  • People keep saying that there's some kind of horrible Federal regulatory stranglehold on and repression of ESC (thank you for that acronym), meanwhile a huge private University here is already spending millions on research lines and setting up faculty and institutes of study. There's a lot of money and activity going on, funded privately and in conjunction with the State of California. We passed a referendum on it - Proposition 71 - that started a mad rush for money and prestige-jobs. To quote the Stanford Daily, "Since the November passage of Proposition 71, the California Stem Cell Research and Cures Initiative, the brand new California Institute of Regenerative Medicine, or CIRM, has been gearing up to invest $3 billion in stem cell research via universities and research institutions." Google "california stem cell institute stanford" and you'll see Dr. Irv Weissman is very busy as director of the Stanford Institute for Cancer/Stem Cell Biology and Medicine, - a brand new Institute was built in a big hurry just to get its hands on that funding and career-making prestige research that was opened up.
    Maybe one reason for the controversy is that the Institute heads and the Med School Deans feel there should be no research-restrictions of any sort, because these are the same people who are badmouthing the administration and claiming (at least in a Hospitla publication) that Right wing evangelicals are behind the President's decision. Typical Blue-state hysteria as I've known it for years...

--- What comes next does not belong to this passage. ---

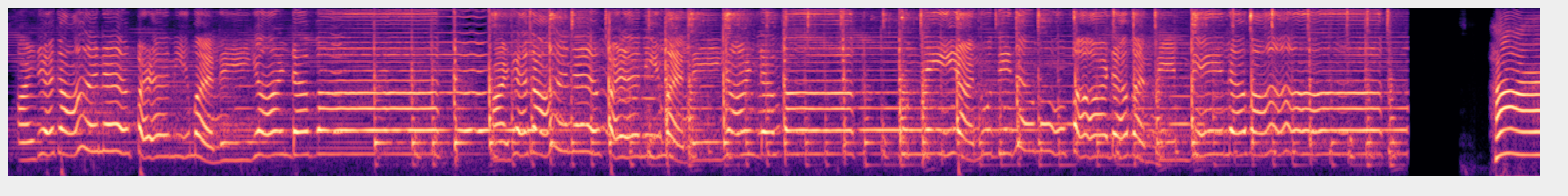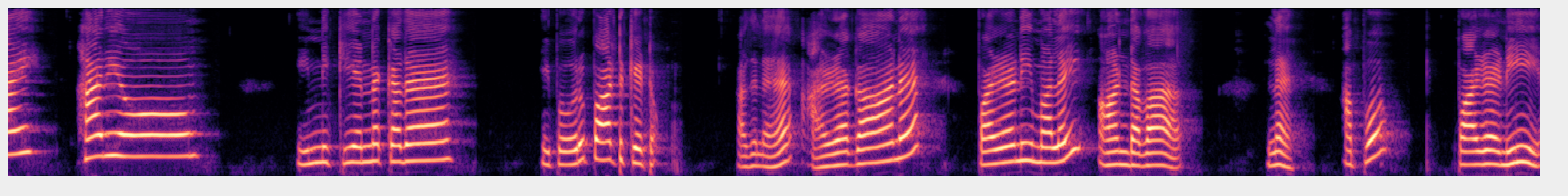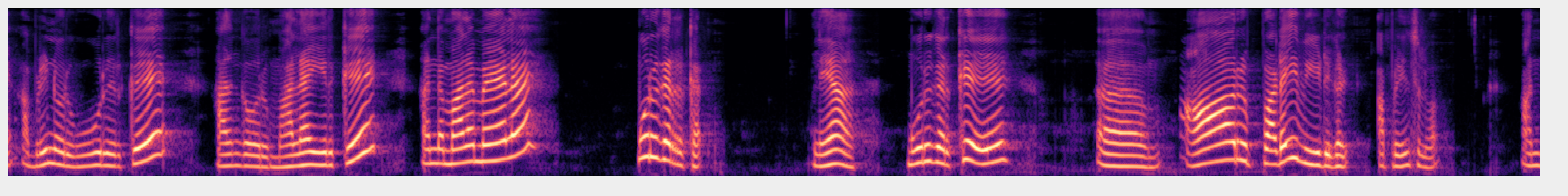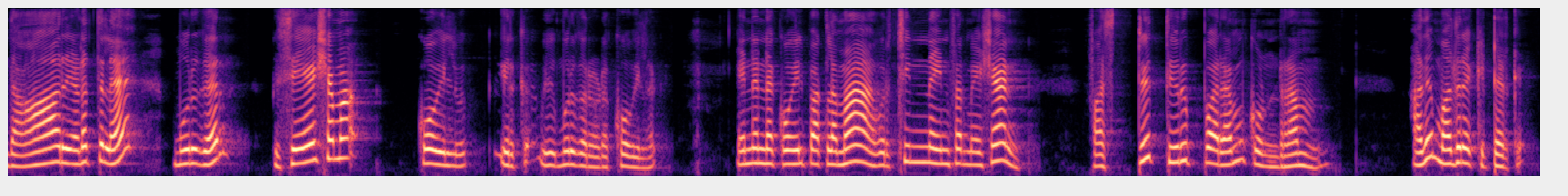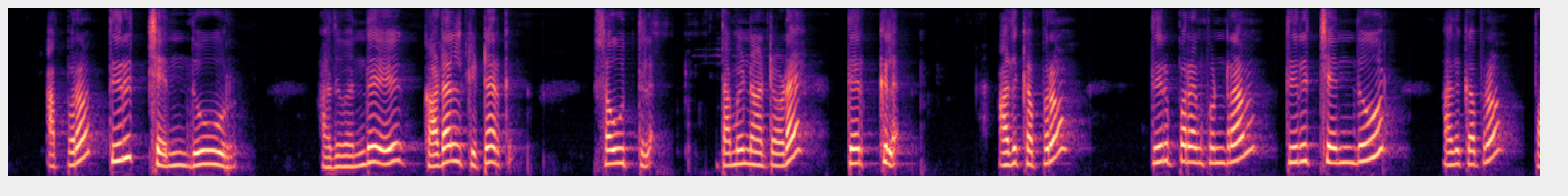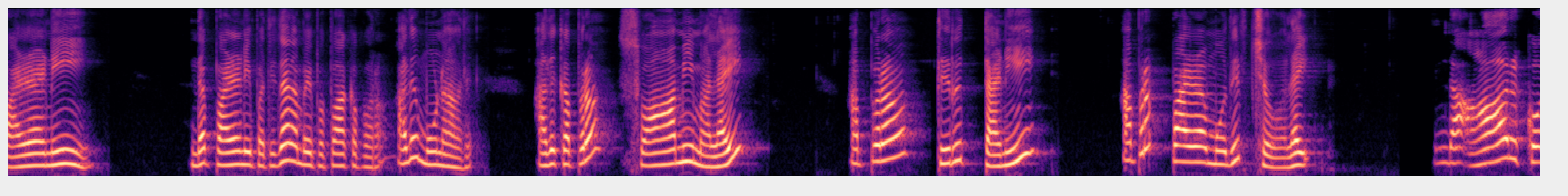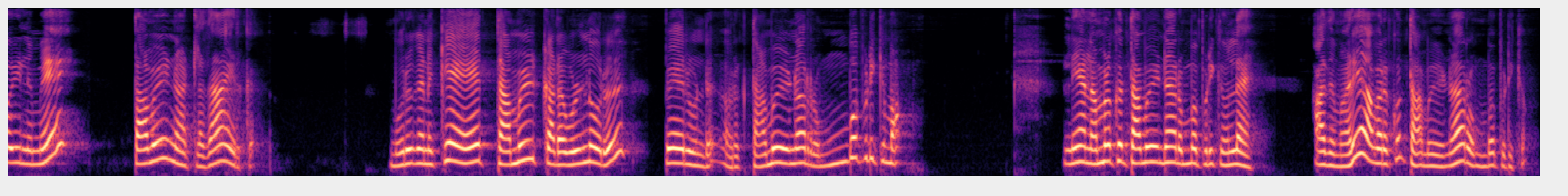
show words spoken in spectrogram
அழகான பழனிமலை ஆண்டவா அழகான பழனிமலை ஆண்டவா உன்னை அனுதினமும் பாட வந்தேன் வேலவா? ஹாய் ஹரி ஓம் இன்னைக்கு என்ன கதை? இப்போ ஒரு பாட்டு கேட்டோம். அதில் அழகான பழனிமலை ஆண்டவா. இல்லை அப்போது பழனி அப்படின்னு ஒரு ஊர் இருக்குது அங்கே ஒரு மலை இருக்குது அந்த மலை மேலே முருகர் இருக்கார். இல்லையா? முருகருக்கு ஆறு படை வீடுகள் அப்படின்னு சொல்லுவாள் அந்த ஆறு இடத்துல முருகர் விசேஷமாக கோவில் இருக்குது முருகரோட கோவில்கள். என்னென்ன கோயில் பார்க்கலாமா? ஒரு சின்ன இன்ஃபர்மேஷன் ஃபஸ்ட்டு திருப்பரம் குன்றம் அது மதுரை கிட்ட இருக்குது அப்புறம் திருச்செந்தூர். அது வந்து கடல் கிட்ட இருக்குது சவுத்தில். தமிழ்நாட்டோட தெற்கில். அதுக்கப்புறம் திருப்பரங்குன்றம் திருச்செந்தூர் அதுக்கப்புறம் பழனி. இந்த பழனி பற்றி தான் நம்ம இப்போ பார்க்க போகிறோம் அது மூணாவது. அதுக்கப்புறம் சுவாமிமலை. அப்புறம் திருத்தணி. அப்புறம் பழமுதிர் சோலை இந்த ஆறு கோயிலுமே தமிழ்நாட்டில் தான் இருக்குது முருகனுக்கே தமிழ் கடவுள்னு ஒரு பேர் உண்டு. அவருக்கு தமிழ்னா ரொம்ப பிடிக்குமா? இல்லையா? நம்மளுக்கும் தமிழ்னா ரொம்ப பிடிக்கும்ல? அது மாதிரி அவருக்கும் தமிழ்னா ரொம்ப பிடிக்கும்.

    By Blogger DirtCrashr, at 12:57 PM  

  • *correction to my last comment, I should have said "allow pretty much any ESC research funding" and "human clinical trials". Hopefully this doesn't negate the Bob-Jake alliance on the topic?

    There certainly is private and state funding filling some of the gap. I would still like to see NIH funding, mostly because the NIH system has worked decently with other developing technologies.

    Overall, I'm completely comfortable with running ESC experiments, mostly for the same reason that I'm comfortable with organ donation...its a use of an otherwise wasted resource. I'm not comfortable with the idea of developing a treatment that requires endless numbers of embryos to be created merely for the sake of destroying them. So, I suppose that I'm even OK with a treatment based on a cell line that came from destroyed embryos, just as long as it doesn't require unlimited additional embryos.

    By Blogger Bob, at 12:15 PM  

Post a Comment

<< Home